For example, in 2005 the consumer group claimed the average insurance premium in Ontario was $2,383 and $1,714 in Alberta. Horrifying, right? Proof that private-sector competition failed in the two provinces, yes? Hardly. The CAC's "estimates" were wild exaggerations. The actual average premium paid by an Ontario motorist in 2005 was $1,319. The average Alberta premium was $1,022. The Consumers' Association overstated average Ontario premiums by a whopping 81 per cent and Alberta's by a marginally less whopping 68 per cent.
How did the CAC get away with it? The group used Internet quotes for insurance instead of real prices paid to produce their final estimates.
Why does this matter? Because Internet quotes are mere bids for a product. They don't reflect the actual prices paid. To use millions of Internet quotes, exactly what the CAC did in 2005, doesn't produce an accurate, real-world average any more than averaging millions of eBay bids accurately reflects the final price of some product.

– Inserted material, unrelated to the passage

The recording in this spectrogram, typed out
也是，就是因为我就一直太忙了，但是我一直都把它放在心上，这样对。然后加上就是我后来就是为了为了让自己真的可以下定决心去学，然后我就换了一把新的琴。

For example, suppose an Alberta driver shops around the Internet and finds three quotes at $900, $1,200 and $1,400. According to CAC calculations, the average insurance premium is $1,166.

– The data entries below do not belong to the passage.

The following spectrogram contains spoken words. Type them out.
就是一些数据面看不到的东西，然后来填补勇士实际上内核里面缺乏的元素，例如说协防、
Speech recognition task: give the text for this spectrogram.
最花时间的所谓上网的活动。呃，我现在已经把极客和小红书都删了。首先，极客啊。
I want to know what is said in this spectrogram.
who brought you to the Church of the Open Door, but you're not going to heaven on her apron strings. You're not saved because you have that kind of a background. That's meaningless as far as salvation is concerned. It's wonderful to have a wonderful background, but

Except that it's not. The (only) proper way to calculate actual average insurance prices is to take the total value of premiums paid in a year, divide by the actual number of policies written and, voila, produce the average. Anything else is statistical chicanery, at least if it claims to represent real-world averages.
Don't take my word for it. In 2003, I interviewed the then-Ontario director for the Consumers' Association, Theresa Courneyea. Speaking of her organization's B.C. and Ottawa offices, which came up with the junk statistical averages, Courneyea said the CAC's numbers violated arithmetic, "slants the picture," and that she had "some concerns about their numbers."

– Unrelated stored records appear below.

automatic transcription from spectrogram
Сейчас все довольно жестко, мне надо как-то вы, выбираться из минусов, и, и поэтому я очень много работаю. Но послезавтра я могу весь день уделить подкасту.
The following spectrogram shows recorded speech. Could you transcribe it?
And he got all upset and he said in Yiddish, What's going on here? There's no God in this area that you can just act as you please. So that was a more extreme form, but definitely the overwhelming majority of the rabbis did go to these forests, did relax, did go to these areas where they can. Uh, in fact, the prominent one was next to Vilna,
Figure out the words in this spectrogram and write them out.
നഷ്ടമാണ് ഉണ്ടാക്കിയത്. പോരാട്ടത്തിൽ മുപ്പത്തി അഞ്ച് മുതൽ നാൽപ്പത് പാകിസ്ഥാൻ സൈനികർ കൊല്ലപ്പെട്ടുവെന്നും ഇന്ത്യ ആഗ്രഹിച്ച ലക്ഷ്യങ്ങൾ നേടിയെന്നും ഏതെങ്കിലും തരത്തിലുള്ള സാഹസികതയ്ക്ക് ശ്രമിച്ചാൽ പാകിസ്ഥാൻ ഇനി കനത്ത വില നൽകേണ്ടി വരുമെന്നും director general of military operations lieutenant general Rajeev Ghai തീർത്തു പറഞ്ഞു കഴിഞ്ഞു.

Calculating averages from real paid policies in 2005 show Ontario was the most expensive, with an average premium of $1,319, followed by B.C. at $1,153. Alberta was third at $1,022. Manitoba and Saskatchewan clocked in at $920 and $738, respectively.
Does this yet prove "public" auto insurance is a good deal, B.C. excepted? No, for several reasons, including that Saskatchewan and Manitoba have smaller populations and are more rural relative to Alberta. Those two factors make accidents less likely as a proportion of licensed drivers.
Also, to figure out whether an insurance premium is a good deal, it's useful to ask what insurers' costs are in the event of an accident.
In 2005, the average claim for mandatory coverage was a whopping $15,959 in Ontario and $9,028 in Alberta. In contrast, the average claim was $6,123 in B.C., $5,453 in Saskatchewan and $2,747 in Manitoba. By that measure, government automobile insurance doesn't stack up so well.
So contrary to political misperceptions, monopolized government automobile insurance is expensive, sometimes in straightforward dollar comparisons (B.C. versus Alberta) and always when one drills down into the actual product.
Government automobile insurance is anything but a bargain. It's not something any politician who fancies himself adept at basic statistics should ever consider.
Mark Milke, Alberta Senior Fellow
is a lecturer in political philosophy and international relations at the University of Calgary, a doctoral candidate in Political Science, policy analyst, and author of three books on Canadian politics, including the 2006 A Nation of Serfs? How Canada’s Political Culture Corrupts Canadian Values from John Wiley & Sons. He is a former director (first in Alberta and then British Columbia) with the Canadian Taxpayers Federation 1997-2002. Since 2002, among other work, Mark has written policy papers on the Canada Pension Plan, Alberta’s Heritage Fund, automobile insurance, corporate welfare and the flat tax. He is writing his PhD dissertation on the effects of anti-Americanism on deliberative democracy in Canada and is a Sunday columnist for the Calgary Herald. In addition, his columns on politics, hiking, nature and architecture have been published across Canada including in the National Post, Globe and Mail, Reader’s Digest, The Western Standard, Vancouver Sun, and Victoria Times Colonist and the Washington DC magazine on politics, The Weekly Standard.